• _AIM OF THE TASK_:
Print again, word for word, all of the records below, and leave the pictures out.

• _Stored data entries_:
************

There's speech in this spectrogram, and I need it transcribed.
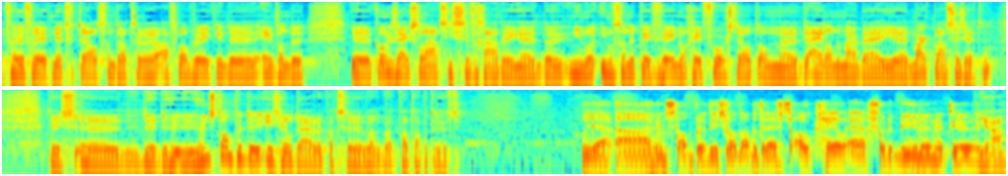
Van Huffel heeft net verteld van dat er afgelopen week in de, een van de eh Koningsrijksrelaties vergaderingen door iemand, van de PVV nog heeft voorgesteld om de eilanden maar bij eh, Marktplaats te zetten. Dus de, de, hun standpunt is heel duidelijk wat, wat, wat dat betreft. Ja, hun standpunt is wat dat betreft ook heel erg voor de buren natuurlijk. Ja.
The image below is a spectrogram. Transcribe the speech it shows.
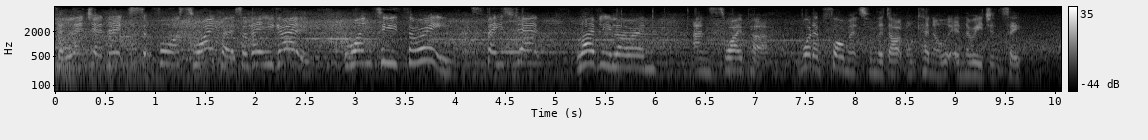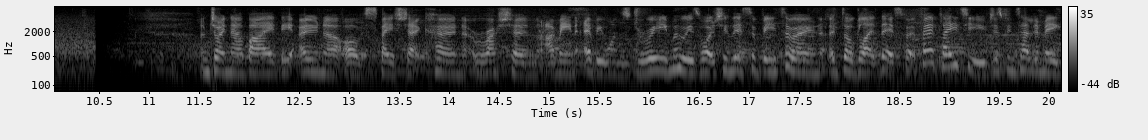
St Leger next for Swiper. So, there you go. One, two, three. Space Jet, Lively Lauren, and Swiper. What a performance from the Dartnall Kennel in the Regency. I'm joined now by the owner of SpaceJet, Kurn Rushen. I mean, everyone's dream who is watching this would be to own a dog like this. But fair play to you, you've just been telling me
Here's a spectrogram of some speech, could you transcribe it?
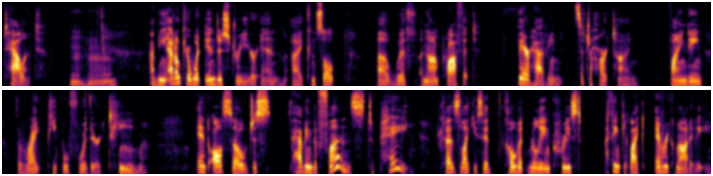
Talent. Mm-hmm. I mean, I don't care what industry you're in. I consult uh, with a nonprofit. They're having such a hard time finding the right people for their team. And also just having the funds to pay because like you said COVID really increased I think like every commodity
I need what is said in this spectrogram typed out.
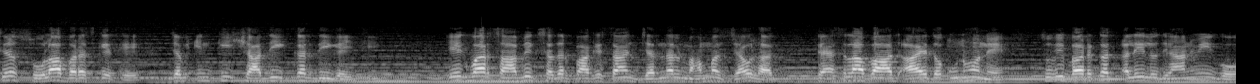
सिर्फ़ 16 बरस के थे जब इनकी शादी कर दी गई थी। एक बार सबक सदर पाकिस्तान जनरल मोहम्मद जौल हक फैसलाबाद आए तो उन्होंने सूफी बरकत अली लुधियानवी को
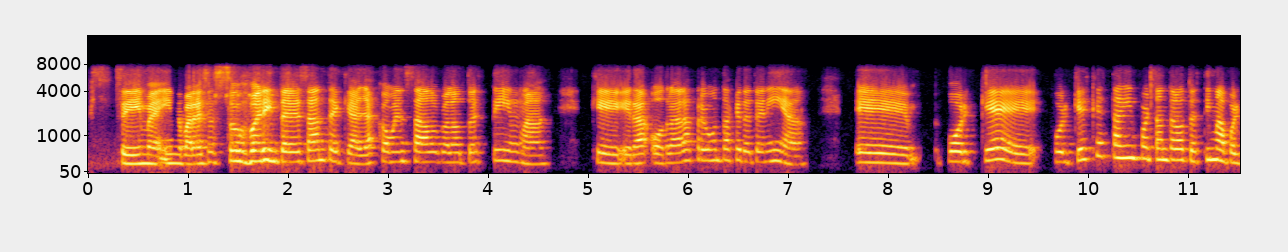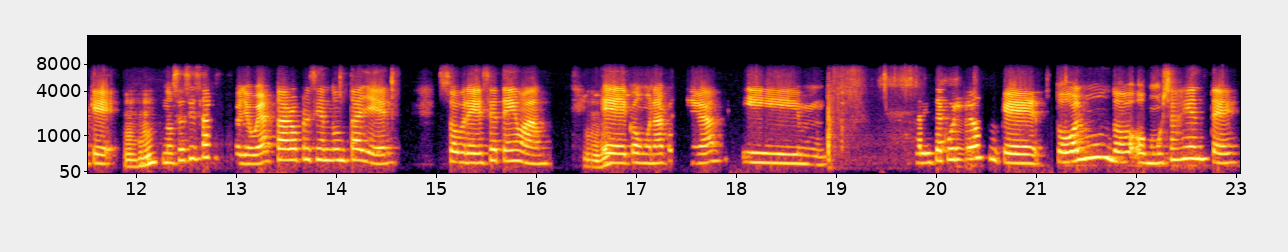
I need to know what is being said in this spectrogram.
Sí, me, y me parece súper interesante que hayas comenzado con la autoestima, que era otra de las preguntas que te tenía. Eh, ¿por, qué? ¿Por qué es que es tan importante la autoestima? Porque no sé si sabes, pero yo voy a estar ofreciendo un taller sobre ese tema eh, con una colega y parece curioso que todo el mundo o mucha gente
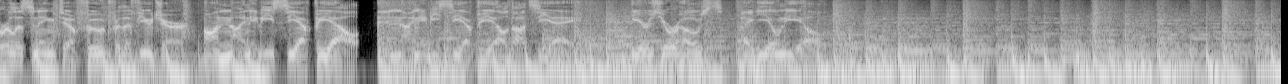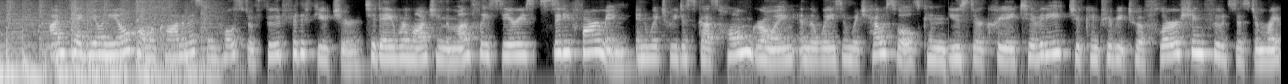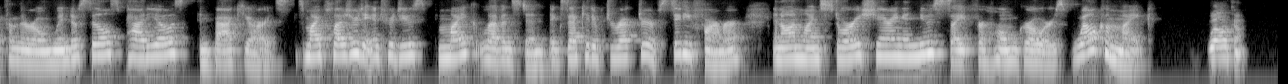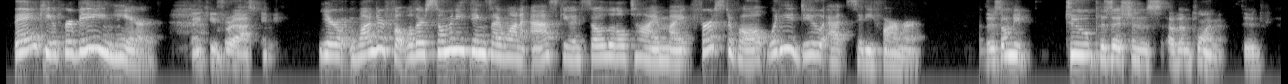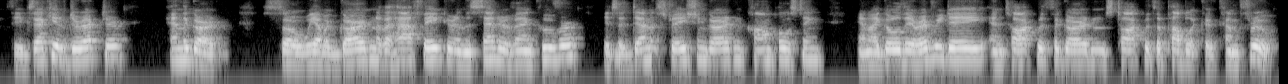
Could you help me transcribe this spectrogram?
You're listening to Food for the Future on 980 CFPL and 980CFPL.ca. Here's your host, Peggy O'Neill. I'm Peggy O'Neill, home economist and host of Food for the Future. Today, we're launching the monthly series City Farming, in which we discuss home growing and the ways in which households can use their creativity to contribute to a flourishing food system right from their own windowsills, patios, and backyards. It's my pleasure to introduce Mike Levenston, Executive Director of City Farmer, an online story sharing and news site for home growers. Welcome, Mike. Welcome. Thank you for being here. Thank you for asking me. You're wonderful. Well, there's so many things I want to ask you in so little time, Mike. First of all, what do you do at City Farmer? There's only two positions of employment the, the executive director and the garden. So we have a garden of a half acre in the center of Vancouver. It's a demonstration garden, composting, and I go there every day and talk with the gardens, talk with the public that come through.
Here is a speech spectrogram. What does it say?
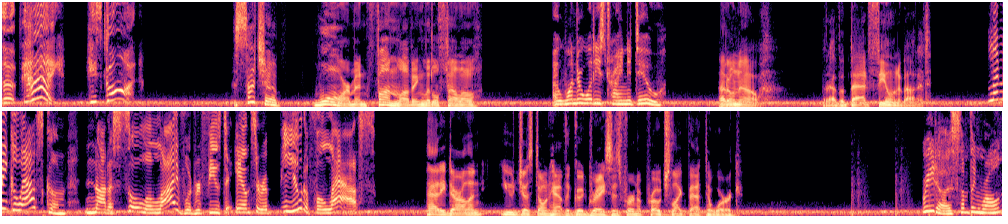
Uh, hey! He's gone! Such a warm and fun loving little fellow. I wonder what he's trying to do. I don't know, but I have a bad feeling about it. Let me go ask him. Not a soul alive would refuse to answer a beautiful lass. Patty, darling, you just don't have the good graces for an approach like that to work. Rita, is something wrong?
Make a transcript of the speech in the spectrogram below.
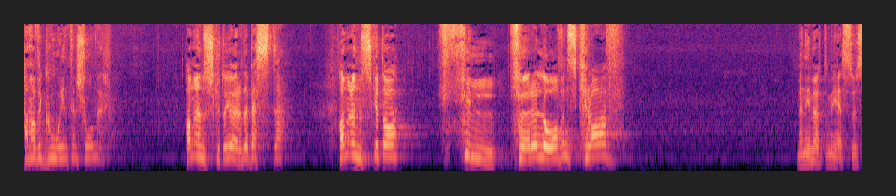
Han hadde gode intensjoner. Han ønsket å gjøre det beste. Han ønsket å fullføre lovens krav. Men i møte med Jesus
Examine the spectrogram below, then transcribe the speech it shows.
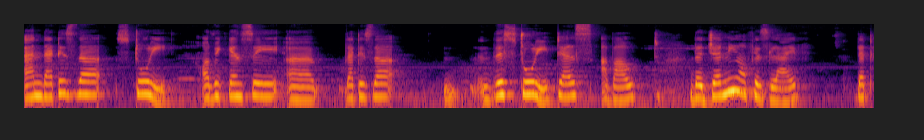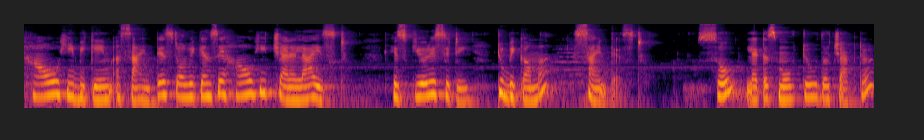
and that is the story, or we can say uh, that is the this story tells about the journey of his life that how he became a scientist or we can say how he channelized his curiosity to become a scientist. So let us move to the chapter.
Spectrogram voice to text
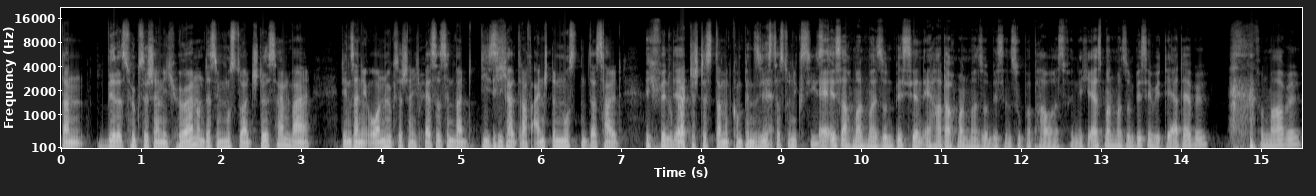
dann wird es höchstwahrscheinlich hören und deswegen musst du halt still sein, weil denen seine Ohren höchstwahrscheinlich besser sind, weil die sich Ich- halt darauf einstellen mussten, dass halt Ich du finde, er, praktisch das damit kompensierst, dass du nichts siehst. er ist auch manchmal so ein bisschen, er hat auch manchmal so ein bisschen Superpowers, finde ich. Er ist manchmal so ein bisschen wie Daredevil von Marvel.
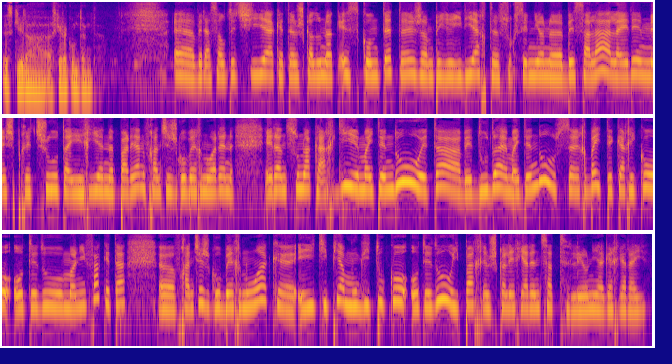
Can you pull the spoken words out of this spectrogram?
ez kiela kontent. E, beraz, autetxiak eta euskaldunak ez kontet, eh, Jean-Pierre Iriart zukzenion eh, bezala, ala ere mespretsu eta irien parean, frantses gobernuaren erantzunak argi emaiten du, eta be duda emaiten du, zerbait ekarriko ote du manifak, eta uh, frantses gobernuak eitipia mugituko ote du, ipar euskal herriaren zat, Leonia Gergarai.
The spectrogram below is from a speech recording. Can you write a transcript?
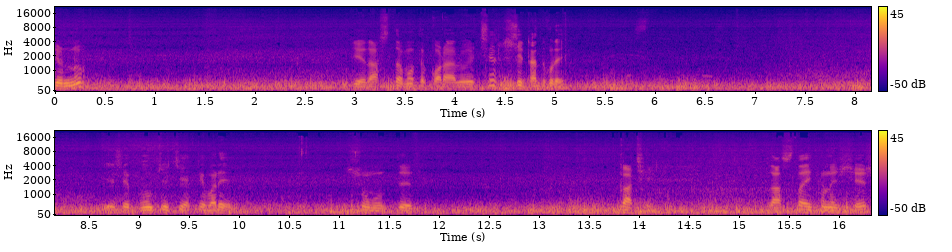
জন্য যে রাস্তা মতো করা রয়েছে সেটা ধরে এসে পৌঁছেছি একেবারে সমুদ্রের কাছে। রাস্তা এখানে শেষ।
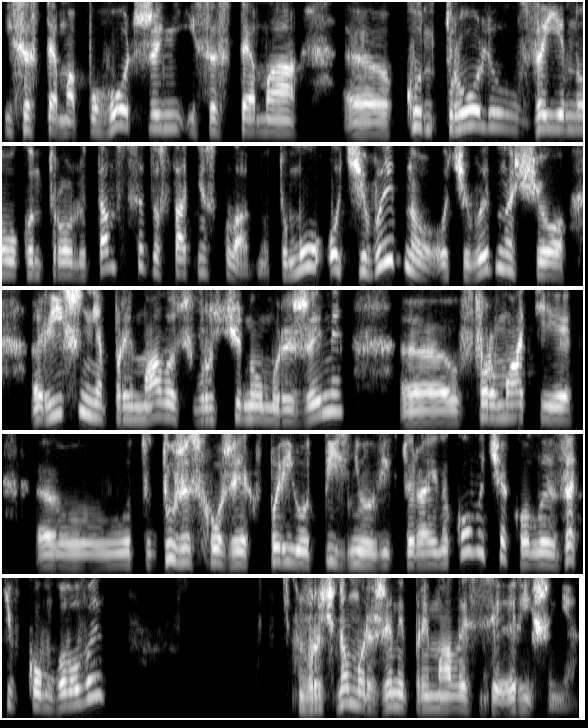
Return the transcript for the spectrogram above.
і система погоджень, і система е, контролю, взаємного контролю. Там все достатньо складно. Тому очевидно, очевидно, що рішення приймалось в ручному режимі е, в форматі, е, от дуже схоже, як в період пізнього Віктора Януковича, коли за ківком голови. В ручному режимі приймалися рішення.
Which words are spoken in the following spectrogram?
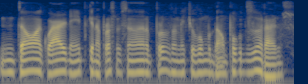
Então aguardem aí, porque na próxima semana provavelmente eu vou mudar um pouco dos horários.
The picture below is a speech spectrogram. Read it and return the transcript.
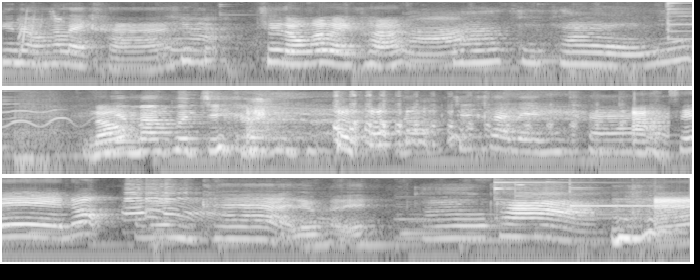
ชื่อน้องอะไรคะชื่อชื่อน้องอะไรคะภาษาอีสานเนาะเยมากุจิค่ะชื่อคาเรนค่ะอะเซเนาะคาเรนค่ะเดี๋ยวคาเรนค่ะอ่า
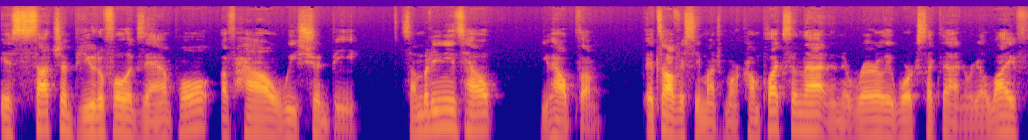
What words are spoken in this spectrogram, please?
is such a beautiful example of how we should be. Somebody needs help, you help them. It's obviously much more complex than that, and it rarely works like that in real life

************

• _SOLUTION BELOW_:
There's speech in this spectrogram, and I need it transcribed.
Van Huffel heeft net verteld van dat er afgelopen week in de, een van de eh Koningsrijksrelaties vergaderingen door iemand, van de PVV nog heeft voorgesteld om de eilanden maar bij eh, Marktplaats te zetten. Dus de, de, hun standpunt is heel duidelijk wat, wat, wat dat betreft. Ja, hun standpunt is wat dat betreft ook heel erg voor de buren natuurlijk. Ja.
The image below is a spectrogram. Transcribe the speech it shows.
St Leger next for Swiper. So, there you go. One, two, three. Space Jet, Lively Lauren, and Swiper. What a performance from the Dartnall Kennel in the Regency. I'm joined now by the owner of SpaceJet, Kurn Rushen. I mean, everyone's dream who is watching this would be to own a dog like this. But fair play to you, you've just been telling me
Here's a spectrogram of some speech, could you transcribe it?
Talent. Mm-hmm. I mean, I don't care what industry you're in. I consult uh, with a nonprofit. They're having such a hard time finding the right people for their team. And also just having the funds to pay because like you said COVID really increased I think like every commodity
I need what is said in this spectrogram typed out.
सिर्फ़ 16 बरस के थे जब इनकी शादी कर दी गई थी। एक बार सबक सदर पाकिस्तान जनरल मोहम्मद जौल हक फैसलाबाद आए तो उन्होंने सूफी बरकत अली लुधियानवी को
I need to know what is being said in this spectrogram.
Sí, me, y me parece súper interesante que hayas comenzado con la autoestima, que era otra de las preguntas que te tenía. Eh, ¿por, qué? ¿Por qué es que es tan importante la autoestima? Porque no sé si sabes, pero yo voy a estar ofreciendo un taller sobre ese tema eh, con una colega y parece curioso que todo el mundo o mucha gente
Could you help me transcribe this spectrogram?
You're listening to Food for the Future on 980 CFPL and 980CFPL.ca. Here's your host, Peggy O'Neill. I'm Peggy O'Neill, home economist and host of Food for the Future. Today, we're launching the monthly series City Farming, in which we discuss home growing and the ways in which households can use their creativity to contribute to a flourishing food system right from their own windowsills, patios, and backyards. It's my pleasure to introduce Mike Levenston, Executive Director of City Farmer, an online story sharing and news site for home growers. Welcome, Mike. Welcome. Thank you for being here. Thank you for asking me. You're wonderful. Well, there's so many things I want to ask you in so little time, Mike. First of all, what do you do at City Farmer? There's only two positions of employment the, the executive director and the garden. So we have a garden of a half acre in the center of Vancouver. It's a demonstration garden, composting, and I go there every day and talk with the gardens, talk with the public that come through.
Here is a speech spectrogram. What does it say?
Uh, hey! He's gone! Such a warm and fun loving little fellow. I wonder what he's trying to do. I don't know, but I have a bad feeling about it. Let me go ask him. Not a soul alive would refuse to answer a beautiful lass. Patty, darling, you just don't have the good graces for an approach like that to work. Rita, is something wrong?
Make a transcript of the speech in the spectrogram below.
Han hadde gode intensjoner. Han ønsket å gjøre det beste. Han ønsket å fullføre lovens krav. Men i møte med Jesus
Examine the spectrogram below, then transcribe the speech it shows.
and that is the story, or we can say uh, that is the this story tells about the journey of his life that how he became a scientist or we can say how he channelized his curiosity to become a scientist. So let us move to the chapter.
Spectrogram voice to text
dann wird es höchstwahrscheinlich hören und deswegen musst du halt still sein, weil denen seine Ohren höchstwahrscheinlich besser sind, weil die sich Ich- halt darauf einstellen mussten, dass halt Ich du finde, er, praktisch das damit kompensierst, dass du nichts siehst. er ist auch manchmal so ein bisschen, er hat auch manchmal so ein bisschen Superpowers, finde ich. Er ist manchmal so ein bisschen wie Daredevil von Marvel.
Can you pull the spoken words out of this spectrogram?
ez kiela kontent. E, beraz, autetxiak eta euskaldunak ez kontet, eh, Jean-Pierre Iriart zukzenion eh, bezala, ala ere mespretsu eta irien parean, frantses gobernuaren erantzunak argi emaiten du, eta be duda emaiten du, zerbait ekarriko ote du manifak, eta uh, frantses gobernuak eitipia mugituko ote du, ipar euskal herriaren zat, Leonia Gergarai.
The spectrogram below is from a speech recording. Can you write a transcript?
জন্য যে রাস্তা মতো করা রয়েছে সেটা ধরে এসে পৌঁছেছি একেবারে সমুদ্রের কাছে। রাস্তা এখানে শেষ।
Return the transcript for the spectrogram above.
і система погоджень, і система е, контролю, взаємного контролю. Там все достатньо складно. Тому очевидно, очевидно, що рішення приймалось в ручному режимі е, в форматі, е, от дуже схоже, як в період пізнього Віктора Януковича, коли за ківком голови. В ручному режимі приймалися рішення.
Which words are spoken in the following spectrogram?
Então aguardem aí, porque na próxima semana provavelmente eu vou mudar um pouco dos horários.
The picture below is a speech spectrogram. Read it and return the transcript.
ชื่อน้องอะไรคะชื่อชื่อน้องอะไรคะภาษาอีสานเนาะเยมากุจิค่ะชื่อคาเรนค่ะอะเซเนาะคาเรนค่ะเดี๋ยวคาเรนค่ะอ่า
What words are spoken in this spectrogram, please?
is such a beautiful example of how we should be. Somebody needs help, you help them. It's obviously much more complex than that, and it rarely works like that in real life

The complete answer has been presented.